#### [TASK DIRECTIONS]
Would you return the records below character for character, without any images?

--- MATERIAL PROVIDED ---

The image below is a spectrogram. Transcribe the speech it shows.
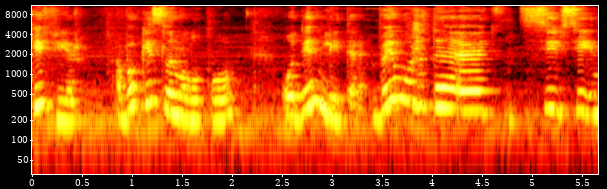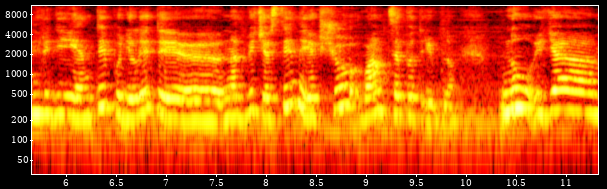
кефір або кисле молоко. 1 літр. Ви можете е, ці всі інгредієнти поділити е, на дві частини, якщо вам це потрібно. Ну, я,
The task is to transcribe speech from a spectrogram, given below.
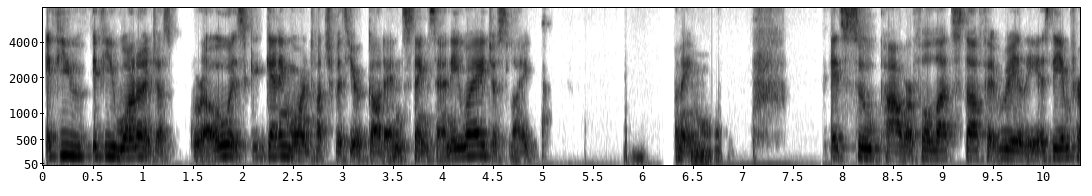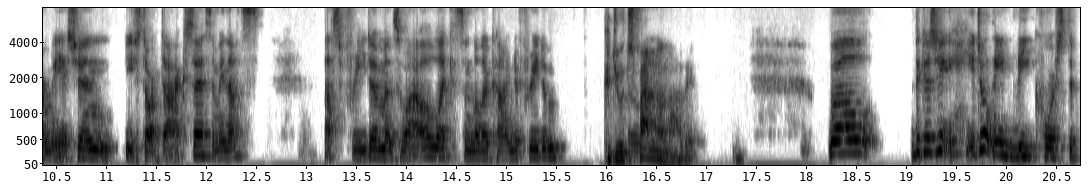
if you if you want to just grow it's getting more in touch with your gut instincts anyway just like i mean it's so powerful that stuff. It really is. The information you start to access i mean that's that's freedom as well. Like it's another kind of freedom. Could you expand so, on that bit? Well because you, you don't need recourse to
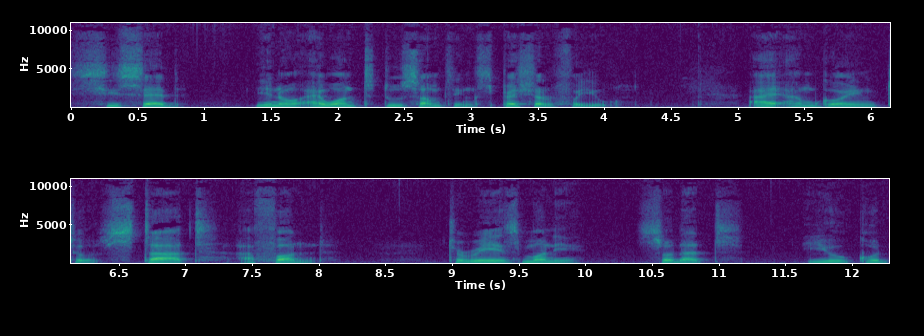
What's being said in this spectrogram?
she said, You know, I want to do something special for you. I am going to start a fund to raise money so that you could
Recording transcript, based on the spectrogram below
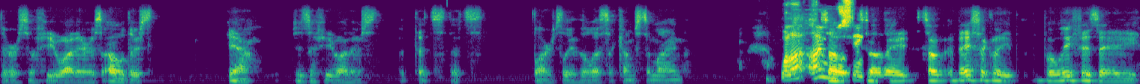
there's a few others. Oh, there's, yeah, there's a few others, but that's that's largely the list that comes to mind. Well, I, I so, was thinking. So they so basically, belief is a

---

#### [TASK OUTPUT]
The image below is a spectrogram. Transcribe the speech it shows.
кефір або кисле молоко. 1 літр. Ви можете е, ці всі інгредієнти поділити е, на дві частини, якщо вам це потрібно. Ну, я,
The task is to transcribe speech from a spectrogram, given below.
if you if you want to just grow it's getting more in touch with your gut instincts anyway just like i mean it's so powerful that stuff. It really is. The information you start to access i mean that's that's freedom as well. Like it's another kind of freedom. Could you expand so, on that bit? Well because you, you don't need recourse to
What's being said in this spectrogram?
she said, You know, I want to do something special for you. I am going to start a fund to raise money so that you could
Recording transcript, based on the spectrogram below
there's a few others. Oh, there's, yeah, there's a few others, but that's that's largely the list that comes to mind. Well, I, I so, was thinking. So they so basically, belief is a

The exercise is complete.